It is an amalgamation of those Wallis had experienced during his time at sea and around the coastlines of St. Ives.
The Broken Column (1944) by Frida Kahlo
|Medium||Oil on masonite|
|Dimensions||39 cm x 30 cm|
|Current Location||Museo Dolores Olmedo, Xochimilco|
Frida Kahlo’s self-portraits generally focus on physical and psychological pain after she was severely injured in a traffic accident when she was eighteen years old. As her health deteriorated, this theme resurfaced and became much more intense at the end of her life. Her graphic images of herself in agony provide a startling look into her battles with physical difficulties and anguish.
Kahlo’s artwork, “The Broken Column“, was created shortly after she had spinal surgery. This was only one of several medical treatments she had to go through during her life to rectify issues caused by her prior injury.
In contrast to the plaster casts she had previously worn, Kahlo was compelled to wear a steel corset while painting. Kahlo is seen in the picture against a desolate and fragmented environment that looks to have been through as much turmoil and tragedy as the artist. Her spine is depicted as a shattered and shattered Ionic stone column due to a deep and jagged fissure across the length of her near-naked body.
Her spinal column appears to be on the verge of collapsing, especially at the base. Nails of varying sizes penetrate her entire body and face, exacerbating her pain. Tears stream down her cheeks in torrents.
Besides the elasticated medical support girdle she wears, Kahlo painted herself naked at first, but then added a white surgical-looking covering to cover her bottom half. Her breasts are uncovered, and her sensuality shines through despite her body’s mutilation. The portrayal of nails and sheets also has strong overtones of Christian emblematic martyrdom. Kahlo’s face has a sense of power and resistance about it, despite the pain she is going through. Even though her body has been maimed and tortured, it is clear that her spirit has not been harmed.
That wraps up our look at the child-like and unsophisticated style known as Naïve art. The term is used to describe paintings created in more or less advanced cultures that lack traditional representational abilities. The colors are brilliant and unnaturalistic, the perspective is non-scientific, and the perception is infantile or literal.
Frequently Asked Questions
What Is Naïve Art?
The term Naïve art was coined in the nineteenth century (prior to that, images with a Naïve aspect may more accurately be categorized as folk art or simply as unprofessional works), and the first major proponent was probably the American Edward Hicks. Nevertheless, wasn’t until the early 20th century that Naïve painting became fashionable. Henri Rousseau was the first Naïve painter to receive major critical acclaim, and he is still the only one who is considered a great master, but many others have earned respect in contemporary art.

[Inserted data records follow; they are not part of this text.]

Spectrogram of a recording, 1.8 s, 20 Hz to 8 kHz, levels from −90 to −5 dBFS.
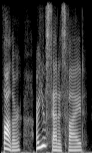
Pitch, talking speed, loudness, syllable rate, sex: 225 Hz, 130 wpm, -19 LUFS, 5.6 syllables/s, female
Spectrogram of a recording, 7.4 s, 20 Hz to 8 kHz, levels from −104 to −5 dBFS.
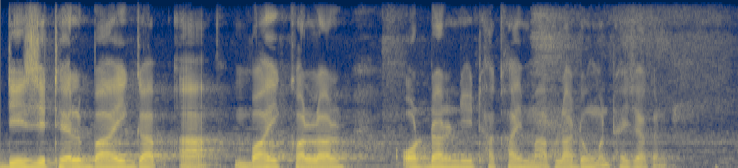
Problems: low volume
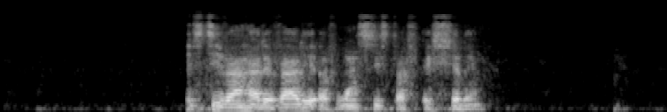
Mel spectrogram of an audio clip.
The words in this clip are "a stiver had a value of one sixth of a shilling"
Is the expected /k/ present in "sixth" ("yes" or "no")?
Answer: no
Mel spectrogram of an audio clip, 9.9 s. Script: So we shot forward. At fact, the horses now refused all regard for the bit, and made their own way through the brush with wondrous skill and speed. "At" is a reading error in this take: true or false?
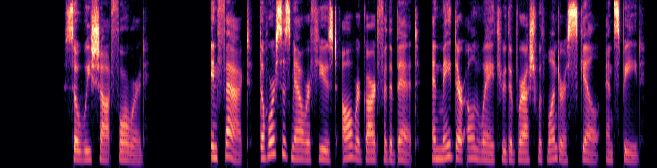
true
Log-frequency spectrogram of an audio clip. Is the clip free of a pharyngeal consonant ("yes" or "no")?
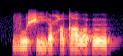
no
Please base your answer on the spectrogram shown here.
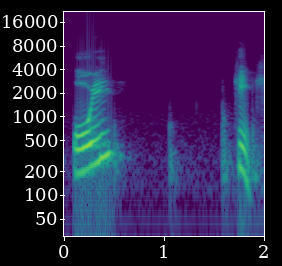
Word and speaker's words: ঐকিক: আপনি দেখেন আমি এখানে কি লিখেছি? ঐকিক। এবার আপনারা এটা উচ্চারণ করেন তো ওই কিক ঐ কিক আচ্ছা কোথায় হসন্ত দিচ্ছে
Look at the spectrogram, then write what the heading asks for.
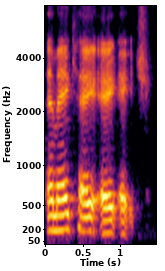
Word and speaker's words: Makah: Now, one thing I did find really interesting, not to get off topic, but the Maka tribe, again, I think that's how you say it. They're like way up, Makah.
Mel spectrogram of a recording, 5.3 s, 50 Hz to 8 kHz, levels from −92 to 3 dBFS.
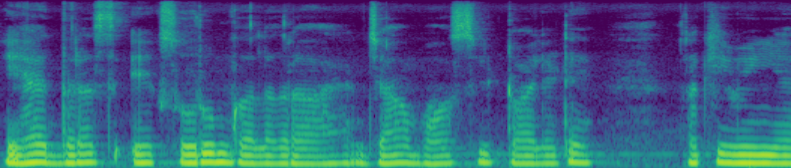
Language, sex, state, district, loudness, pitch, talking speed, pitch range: Hindi, male, Uttar Pradesh, Lalitpur, -16 LUFS, 145 Hz, 170 wpm, 135-150 Hz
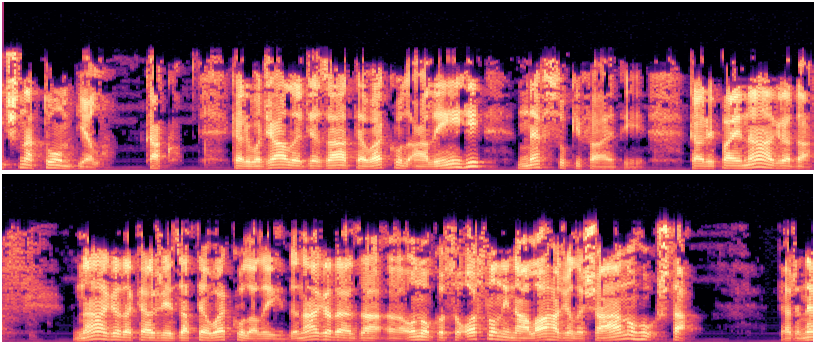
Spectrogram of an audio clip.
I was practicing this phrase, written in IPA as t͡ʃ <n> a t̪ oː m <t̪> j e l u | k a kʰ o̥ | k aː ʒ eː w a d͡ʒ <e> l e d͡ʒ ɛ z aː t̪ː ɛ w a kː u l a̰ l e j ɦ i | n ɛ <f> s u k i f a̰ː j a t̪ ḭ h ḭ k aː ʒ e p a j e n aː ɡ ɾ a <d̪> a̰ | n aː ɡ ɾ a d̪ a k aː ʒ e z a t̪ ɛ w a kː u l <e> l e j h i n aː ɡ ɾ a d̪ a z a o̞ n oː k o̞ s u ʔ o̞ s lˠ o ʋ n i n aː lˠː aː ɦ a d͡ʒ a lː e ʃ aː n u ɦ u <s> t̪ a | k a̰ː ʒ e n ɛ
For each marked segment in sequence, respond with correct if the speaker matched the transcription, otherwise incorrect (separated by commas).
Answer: correct, incorrect, incorrect, correct, correct, incorrect, incorrect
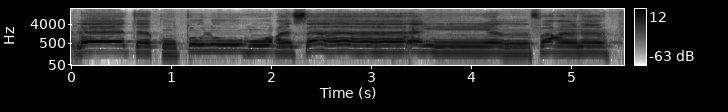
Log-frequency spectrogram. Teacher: Cara membaca lu ini dengan mad tabi'i waw, dibaca dengan panjang 2 harokat.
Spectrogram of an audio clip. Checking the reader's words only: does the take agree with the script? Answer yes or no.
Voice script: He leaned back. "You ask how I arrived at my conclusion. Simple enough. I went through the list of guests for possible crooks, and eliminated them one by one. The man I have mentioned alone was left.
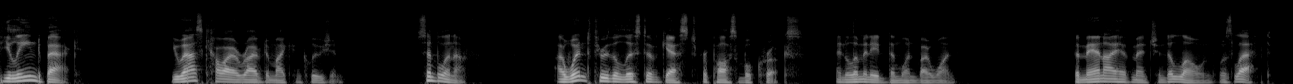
yes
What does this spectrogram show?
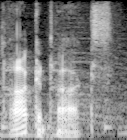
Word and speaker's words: Okotoks: We want to welcome all of our listeners from Baltimore, Bahrain, and Okotoks, Canada. How do you know it's pronounced Okotoks?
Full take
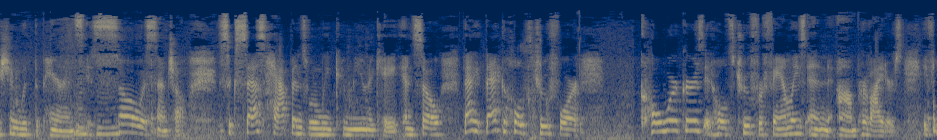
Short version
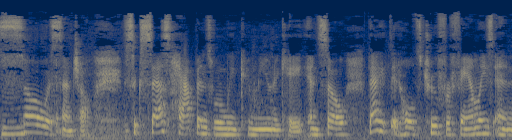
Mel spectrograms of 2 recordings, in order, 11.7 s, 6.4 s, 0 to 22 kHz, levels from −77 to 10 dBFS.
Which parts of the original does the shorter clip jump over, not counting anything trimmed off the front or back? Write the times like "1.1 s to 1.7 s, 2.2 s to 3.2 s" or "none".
6.1 s to 8.8 s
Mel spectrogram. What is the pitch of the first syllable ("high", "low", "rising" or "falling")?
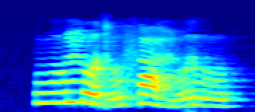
high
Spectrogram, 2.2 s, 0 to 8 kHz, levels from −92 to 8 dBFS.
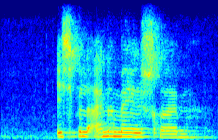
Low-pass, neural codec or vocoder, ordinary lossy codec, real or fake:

What Is Primitivism?
The phrase is frequently used interchangeably with Naïve, however, this can be misleading because primitivism can refer to paintings from the pre-Renaissance period as well as art from uncivilized tribes. Folk art and Sunday painter are two more words that are occasionally used interchangeably. Many novices do not paint in a Naïve manner; therefore, these have their own set of problems.